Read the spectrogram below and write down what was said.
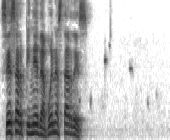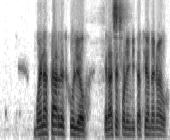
César Pineda, buenas tardes. Buenas tardes, Julio. Gracias por la invitación de nuevo.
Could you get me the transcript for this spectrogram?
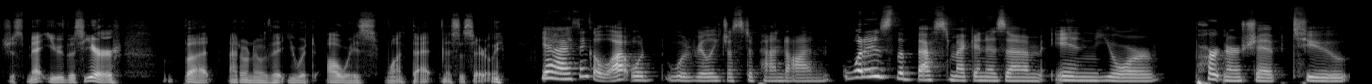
just met you this year. But I don't know that you would always want that necessarily. Yeah, I think a lot would would really just depend on what is the best mechanism in your partnership to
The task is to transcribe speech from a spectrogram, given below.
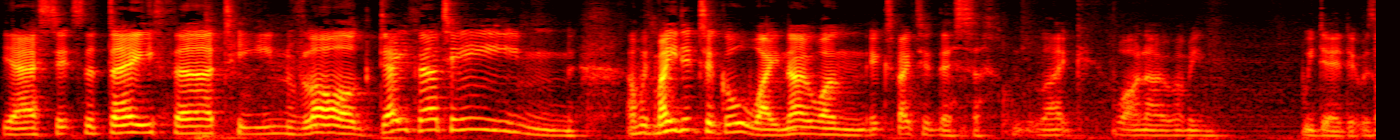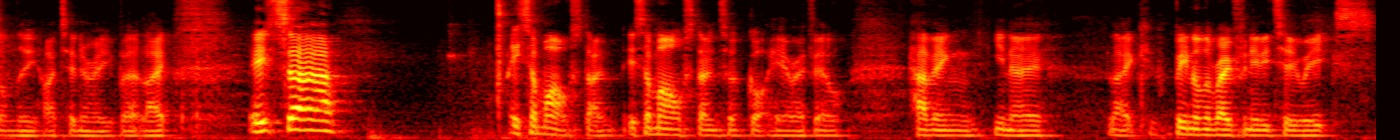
Yes, it's the day 13 vlog. Day 13. And we've made it to Galway. No one expected this. Like, well, I know. I mean, we did. It was on the itinerary, but like, it's uh, it's a milestone. It's a milestone to have got here. I feel, having you know, like been on the road for nearly two weeks,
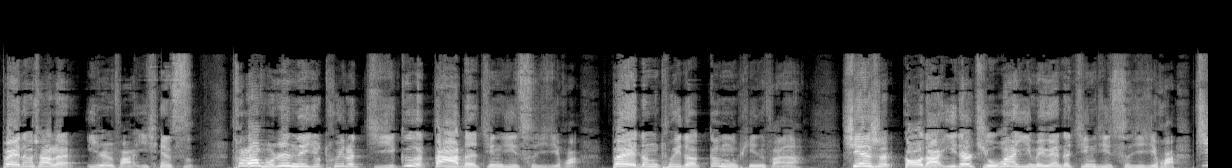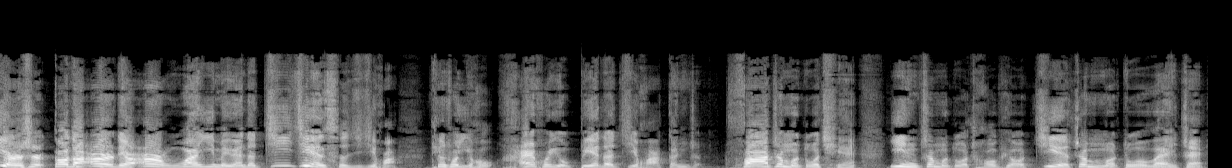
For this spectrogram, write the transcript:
拜登上来，一人发一千四。特朗普任内就推了几个大的经济刺激计划，拜登推的更频繁啊。先是高达一点九万亿美元的经济刺激计划，继而是高达二点二五万亿美元的基建刺激计划。听说以后还会有别的计划跟着发这么多钱，印这么多钞票，借这么多外债，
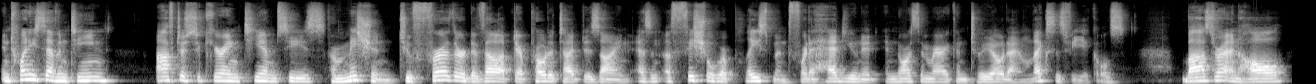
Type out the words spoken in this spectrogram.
In 2017, after securing TMC's permission to further develop their prototype design as an official replacement for the head unit in North American Toyota and Lexus vehicles, Basra and Hall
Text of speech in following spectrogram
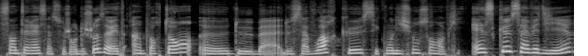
s'intéresse à ce genre de choses, ça va être important euh, de, bah, de savoir que ces conditions sont remplies. Est-ce que ça veut dire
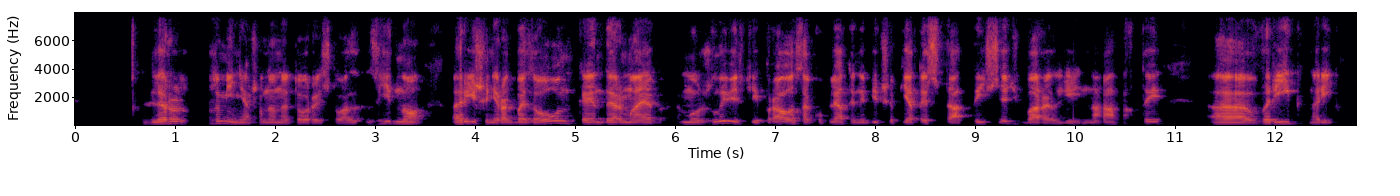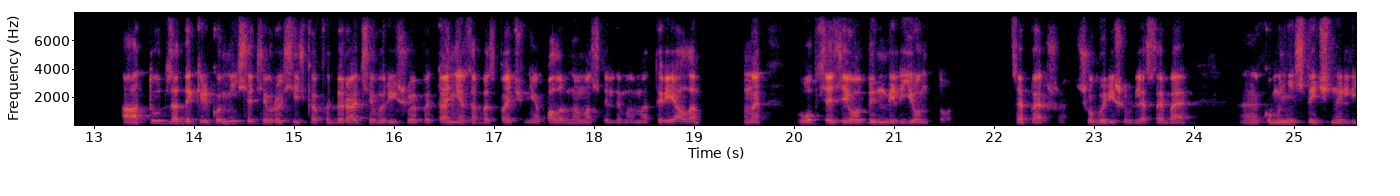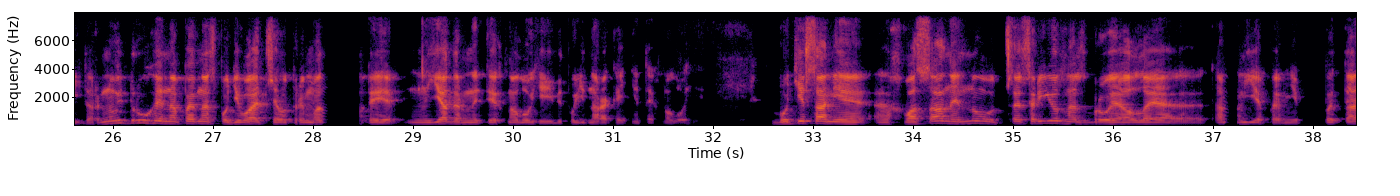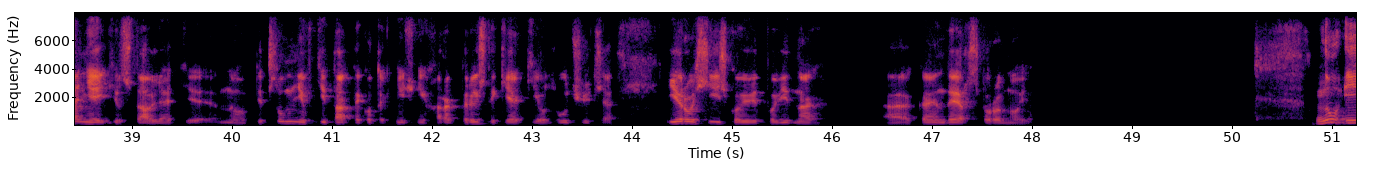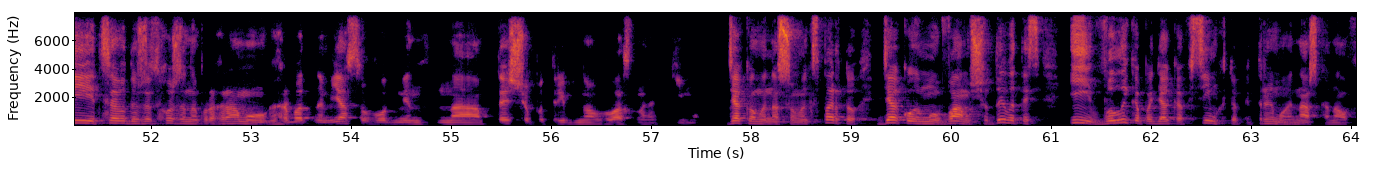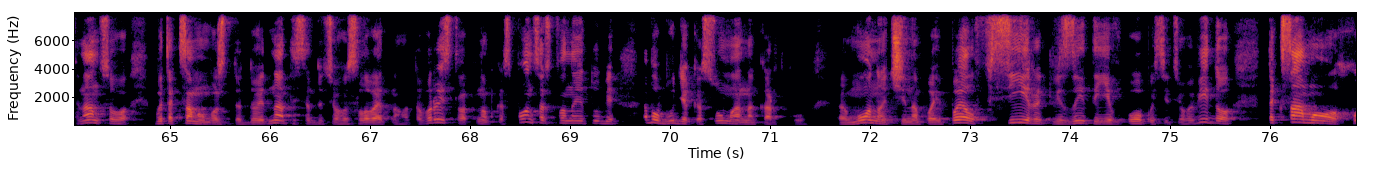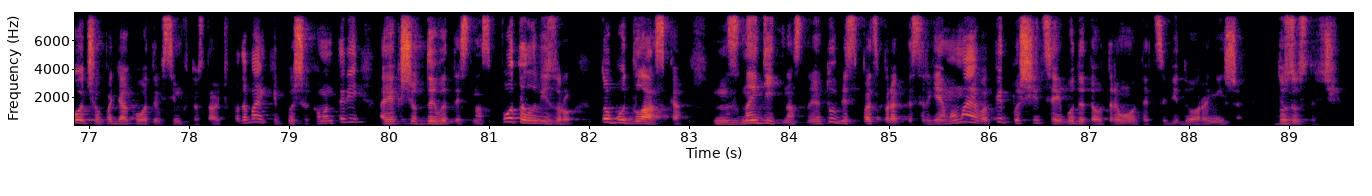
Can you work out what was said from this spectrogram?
Для розуміння, шановне товариство, згідно рішень Радбезу ООН, КНДР має можливість і право закупляти не більше 500 тисяч барелей нафти е, в рік на рік. А тут за декілька місяців Російська Федерація вирішує питання забезпечення паливно-мастильними матеріалами в обсязі 1 мільйон тонн. Це перше, що вирішив для себе е, комуністичний лідер. Ну і друге, напевно, сподівається отримати ядерні технології, відповідно ракетні технології. Бо ті самі е, хвасани, ну це серйозна зброя, але там є певні питання, які ставлять е, ну, під сумнів ті тактико-технічні характеристики, які озвучуються і російською, відповідно, е, КНДР стороною. Ну і це дуже схоже на програму гарбатне м'ясо в обмін на те, що потрібно власне Кіму. Дякуємо нашому експерту. Дякуємо вам, що дивитесь, і велика подяка всім, хто підтримує наш канал фінансово. Ви так само можете доєднатися до цього славетного товариства. Кнопка спонсорства на Ютубі або будь-яка сума на картку Моно чи на PayPal. Всі реквізити є в описі цього відео. Так само хочу подякувати всім, хто ставить вподобайки, пише коментарі. А якщо дивитесь нас по телевізору, то будь ласка, знайдіть нас на Ютубі, спецпроекти Сергія Мамаєва, підпишіться і будете отримувати це відео раніше. До зустрічі!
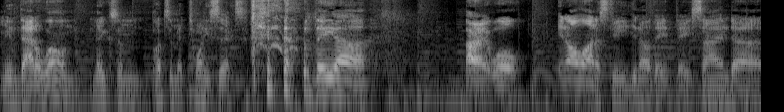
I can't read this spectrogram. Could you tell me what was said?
I mean, that alone makes him, puts him at 26. they, uh, all right, well, in all honesty, you know, they, they signed, uh,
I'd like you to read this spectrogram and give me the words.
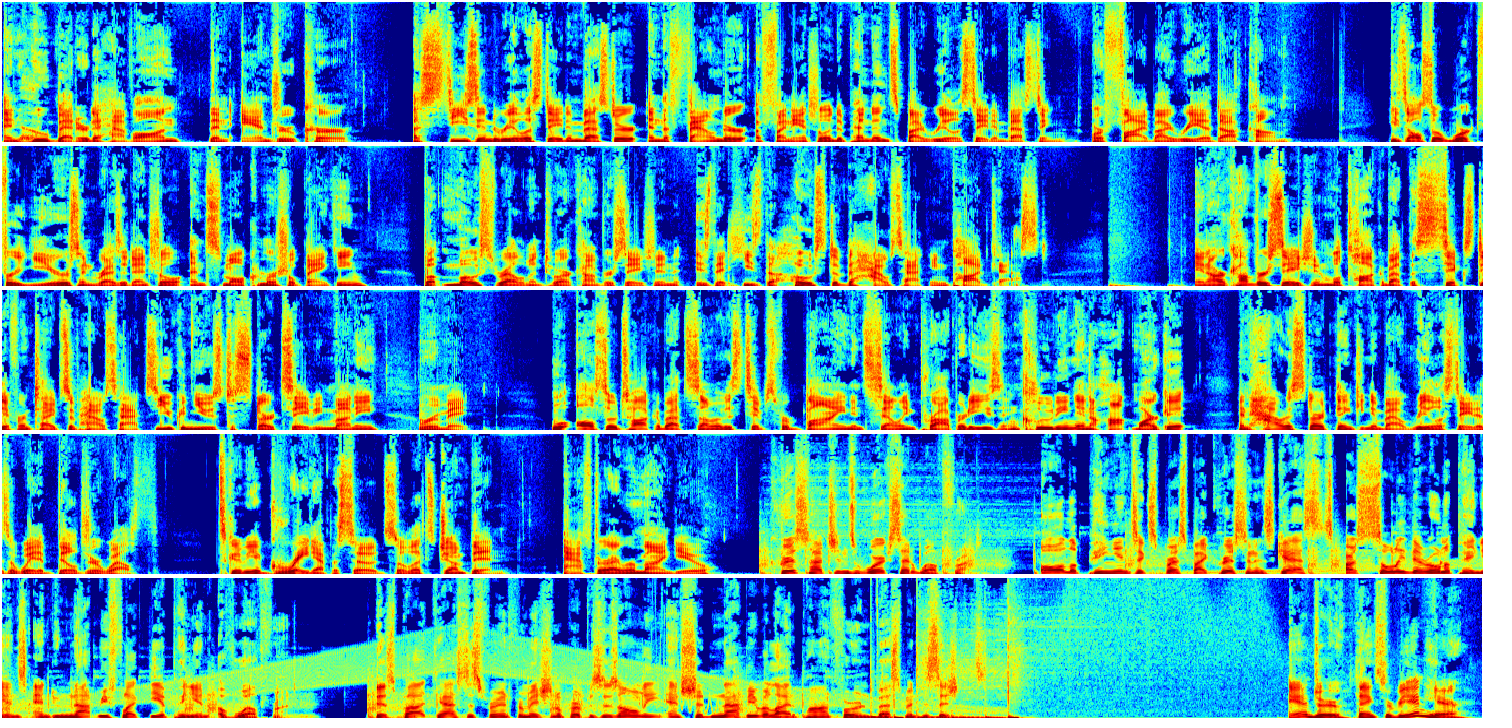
And who better to have on than Andrew Kerr, a seasoned real estate investor and the founder of Financial Independence by Real Estate Investing, or FIbyREI.com. He's also worked for years in residential and small commercial banking, but most relevant to our conversation is that he's the host of the House Hacking podcast. In our conversation, we'll talk about the six different types of house hacks you can use to start saving money, roommate. We'll also talk about some of his tips for buying and selling properties, including in a hot market, and how to start thinking about real estate as a way to build your wealth. It's going to be a great episode, so let's jump in after I remind you Chris Hutchins works at Wealthfront. All opinions expressed by Chris and his guests are solely their own opinions and do not reflect the opinion of Wealthfront. This podcast is for informational purposes only and should not be relied upon for investment decisions. Andrew, thanks for being here.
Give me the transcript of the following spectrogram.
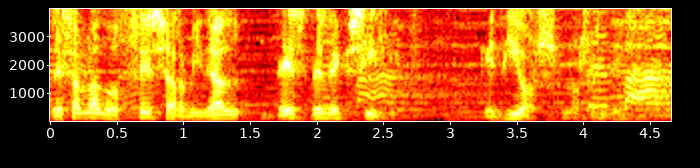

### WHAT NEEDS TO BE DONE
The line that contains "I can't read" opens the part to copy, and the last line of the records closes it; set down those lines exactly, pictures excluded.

### ANSWER FOR THIS EXERCISE
I can't read this spectrogram. Could you tell me what was said?
I mean, that alone makes him, puts him at 26. they, uh, all right, well, in all honesty, you know, they, they signed, uh,
I'd like you to read this spectrogram and give me the words.
And who better to have on than Andrew Kerr, a seasoned real estate investor and the founder of Financial Independence by Real Estate Investing, or FIbyREI.com. He's also worked for years in residential and small commercial banking, but most relevant to our conversation is that he's the host of the House Hacking podcast. In our conversation, we'll talk about the six different types of house hacks you can use to start saving money, roommate. We'll also talk about some of his tips for buying and selling properties, including in a hot market, and how to start thinking about real estate as a way to build your wealth. It's going to be a great episode, so let's jump in after I remind you Chris Hutchins works at Wealthfront. All opinions expressed by Chris and his guests are solely their own opinions and do not reflect the opinion of Wealthfront. This podcast is for informational purposes only and should not be relied upon for investment decisions. Andrew, thanks for being here.
Give me the transcript of the following spectrogram.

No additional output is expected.